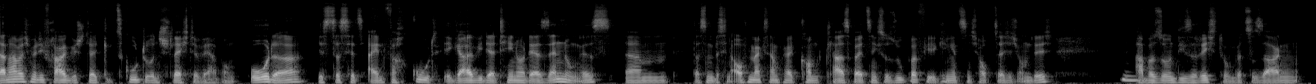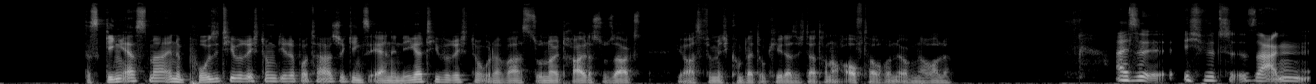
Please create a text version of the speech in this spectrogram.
dann habe ich mir die Frage gestellt, gibt es gute und schlechte Werbung? Oder ist das jetzt einfach gut? Egal wie der Tenor der Sendung ist, ähm, dass ein bisschen Aufmerksamkeit kommt. Klar, es war jetzt nicht so super viel, ging jetzt nicht hauptsächlich um dich, Hm. aber so in diese Richtung, würdest du sagen, das ging erstmal in eine positive Richtung, die Reportage? Ging es eher in eine negative Richtung oder war es so neutral, dass du sagst, ja, ist für mich komplett okay, dass ich da dran auch auftauche in irgendeiner Rolle? Also ich würde sagen,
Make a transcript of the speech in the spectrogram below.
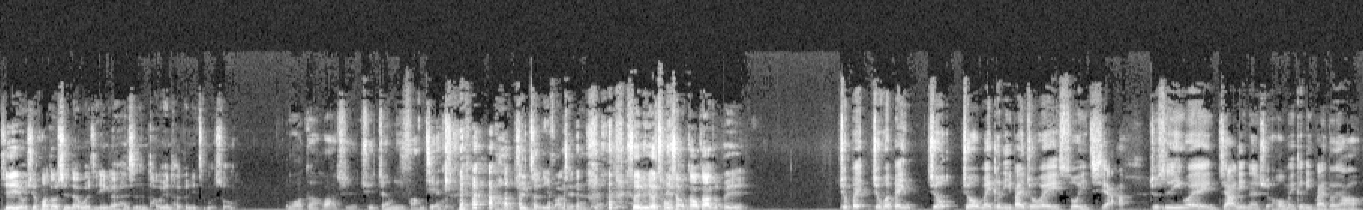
其实有些话到现在为止，应该还是很讨厌他跟你怎么说嘛。我的话是去整理房间，啊，去整理房间，所以你就从小到大就被就被就会被就就每个礼拜就会说一下，就是因为家里那时候每个礼拜都要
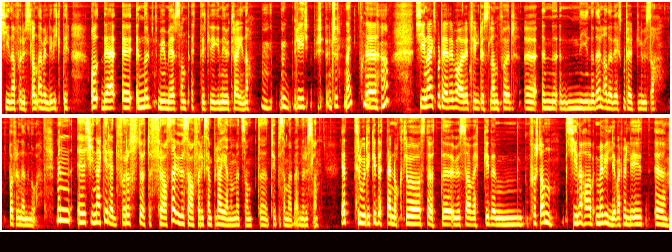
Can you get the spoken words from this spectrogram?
Kina for Russland er veldig viktig. Og det er eh, enormt mye mer sant etter krigen i Ukraina. Mm. Bryr Unnskyld, nei? Kom igjen. Eh, Kina eksporterer varer til Russland for en niendedel av det de eksporterer til USA. Bare for å nevne noe. Men Kina er ikke redd for å støte fra seg USA eksempel, gjennom et sånt type samarbeid med Russland? Jeg tror ikke dette er nok til å støte USA vekk i den forstand. Kina har med vilje vært veldig eh,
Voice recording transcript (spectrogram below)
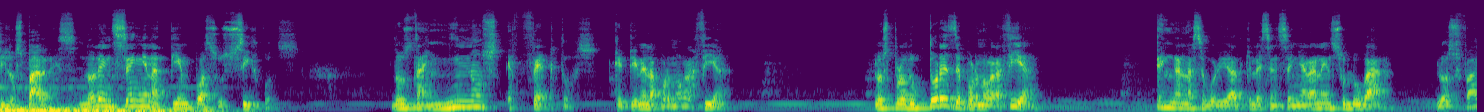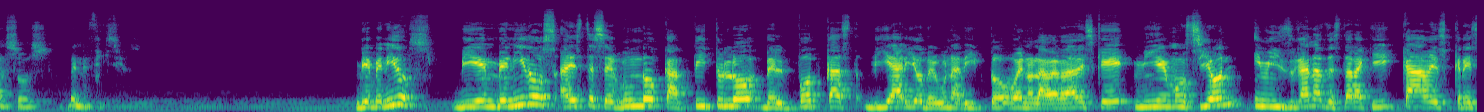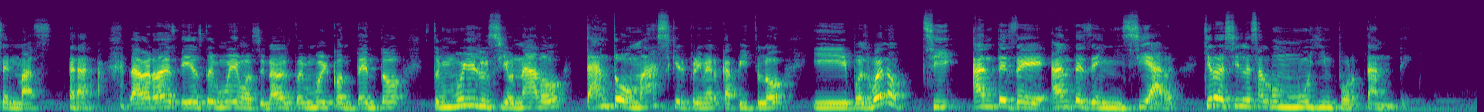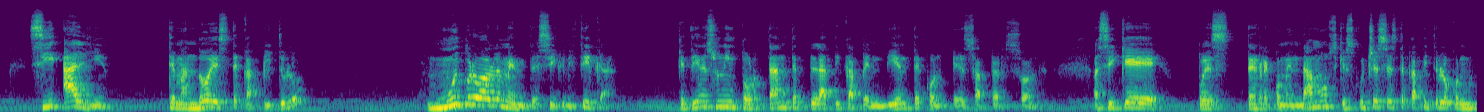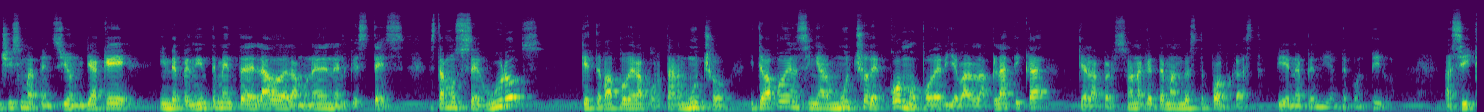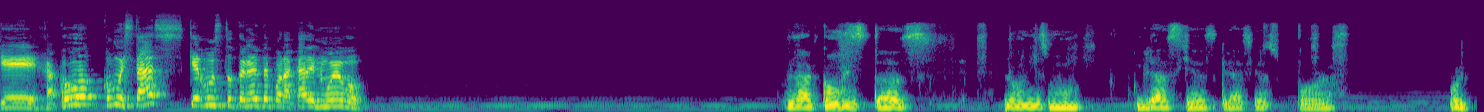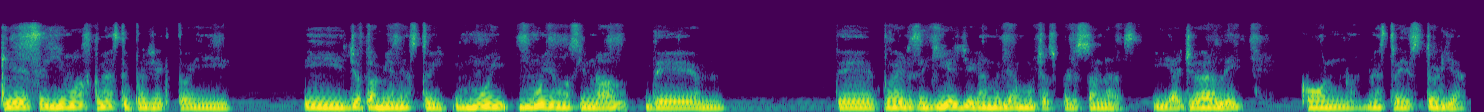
si los padres no le enseñan a tiempo a sus hijos los dañinos efectos que tiene la pornografía, los productores de pornografía tengan la seguridad que les enseñarán en su lugar los falsos beneficios. Bienvenidos, bienvenidos a este segundo capítulo del podcast diario de un adicto. Bueno, la verdad es que mi emoción y mis ganas de estar aquí cada vez crecen más. La verdad es que yo estoy muy emocionado, estoy muy contento, estoy muy ilusionado, tanto o más que el primer capítulo. Y pues bueno, sí, antes de, antes de iniciar, quiero decirles algo muy importante. Si alguien te mandó este capítulo, muy probablemente significa que tienes una importante plática pendiente con esa persona. Así que pues te recomendamos que escuches este capítulo con muchísima atención, ya que independientemente del lado de la moneda en el que estés, estamos seguros que te va a poder aportar mucho y te va a poder enseñar mucho de cómo poder llevar la plática que la persona que te mandó este podcast tiene pendiente contigo. Así que, Jacobo, ¿cómo estás? Qué gusto tenerte por acá de nuevo. Hola, ¿cómo estás? Lo mismo. Gracias, gracias por porque seguimos con este proyecto y, y yo también estoy muy, muy emocionado de, de poder seguir llegándole a muchas personas y ayudarle con nuestra historia.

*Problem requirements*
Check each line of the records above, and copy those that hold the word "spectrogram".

*Your response*
Please create a text version of the speech in this spectrogram.
Make a transcript of the speech in the spectrogram below.
Can you get the spoken words from this spectrogram?
Voice recording transcript (spectrogram below)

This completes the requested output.